Accompanied by Don, Ruby made a final and sad return to Vanikoro where she resumed her duties for a period of three months while she trained a temporary manager and a radio operator before leaving for the last time the island where she had known happiness but also the nightmare of the war years. So great was their love of the islands that it is doubtful that Ruby would ever have left but for the untimely death of her husband. The pets were no longer there, all having eventually died of old age. At the termination of her employment Ruby received £1,000 retiring allowance from the company. This amount, and money saved, enabled her to buy a substantial modern brick home for herself and her son Don at Penshurst, in Sydney.
Both sons had chosen careers as draughtsmen, and although Don was still an apprentice at this time he insisted on assuming the role of breadwinner. His mother was able to supplement the budget by dressmaking and the sale of her exquisite hand-made tatted lace doylies, table mats, cuffs, collars, etc. She was accomplished at many types of handwork and needlework and was also an excellent cook.
As they settled to the new way of life, Ruby renewed acquaintanceship with several former island friends now living in Sydney. It became their custom, as it was at the time of writing (January 1970) to meet regularly at alternate homes. It was at the home of two of these friends, Alec and Ruth Glen, that Ruby met Mrs. Olive Price, and later, Mrs. Price’s father, Frank Jones, a tall stately gentleman many years Ruby’s senior. The friendship progressed, and in 1950 Mr Jones proposed to Ruby, who had never thought of remarriage. She was eventually persuaded and the marriage took place that same year.
A fondness and respect between Don and his stepfather contributed to a happy home life for the three.
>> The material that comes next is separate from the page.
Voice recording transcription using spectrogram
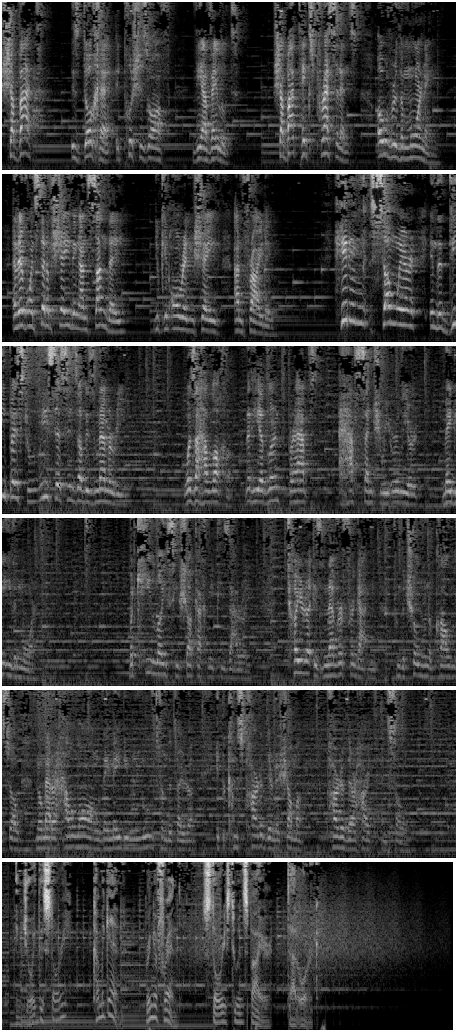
Shabbat is doche, it pushes off the Avelut. Shabbat takes precedence over the mourning. And therefore instead of shaving on Sunday, you can already shave on Friday. Hidden somewhere in the deepest recesses of his memory was a halacha that he had learned perhaps a half century earlier, maybe even more. But ki loisi shakach mi pizaroi. Torah is never forgotten from the children of Klal Yisrael, no matter how long they may be removed from the Torah. It becomes part of their neshama, part of their heart and soul. Enjoyed this story? Come again. Bring a friend. Stories to inspire.org.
Unfortunately, soon after the marriage, Mr Jones’s health began to fail. His decline was gradual, over a period of several years, and Ruby nursed him through a prolonged illness until his death in 1960, which occurred soon after Don’s marriage to Miss Esme Thompson.
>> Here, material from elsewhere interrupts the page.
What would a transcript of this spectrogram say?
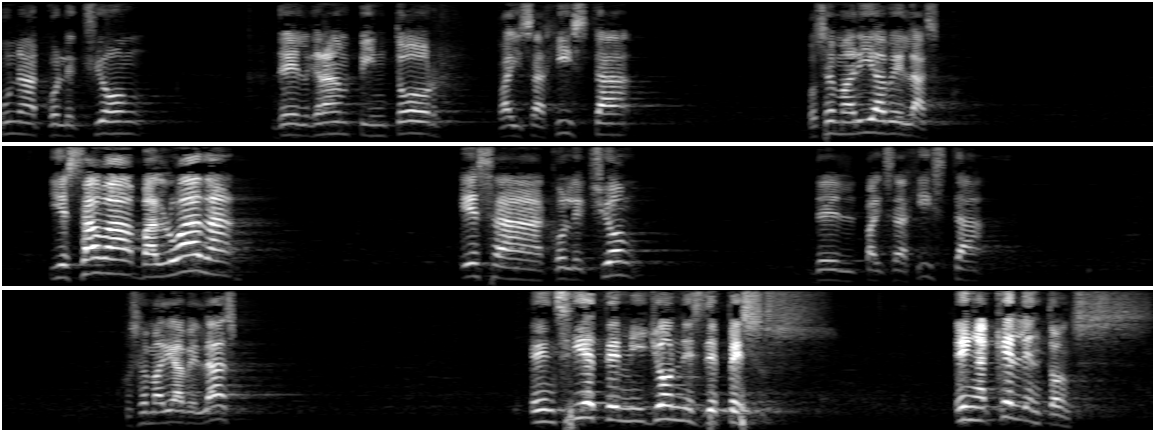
una colección del gran pintor, paisajista José María Velasco. Y estaba valuada esa colección del paisajista José María Velasco en siete millones de pesos en aquel entonces.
The bridal couple were by this time living in their own home at Caringbah. Now completely alone, Ruby faced life with the same courage and fortitude that had carried her through so many adversities.
During the latter part of Mr. Jones’s illness, Ruby was not well herself and required surgical attention, but she was unable to leave her husband. A short time after his passing, she was stricken by severe gall attacks and was eventually taken to hospital, where two operations were performed simultaneously. It was several weeks before she was restored to her former good health. In 1963 twin sons were born to Esme and Don, the surviving child was named Philip. Another son, Geoffrey, was born in 1969. I may add that Ruby is very proud of her grandchildren.
In the years that Ruby has lived alone, she has filled her life in many interesting ways. She has a vast number of friends with whom she corresponds, and sometimes travels to Melbourne, Geelong, Wagga Wagga, and once to Brisbane, to visit them. On occasion they return the visits. She is a member of the Red Cross and a women’s discussion group, and for years was a member of the VIEW Club. She takes an active interest in her garden and still finds time for her handwork, sewing, etc., and often minds other people’s children. At her present age of 78 years she has an alert mind and takes a keen interest in people and world affairs. She is blessed with a sunny nature and a sense of humour and has a very youthful outlook on life. My final tribute to Ruby Boye Jones is to say that she is a splendid neighbour and a very good friend, and it is my great pleasure to know her.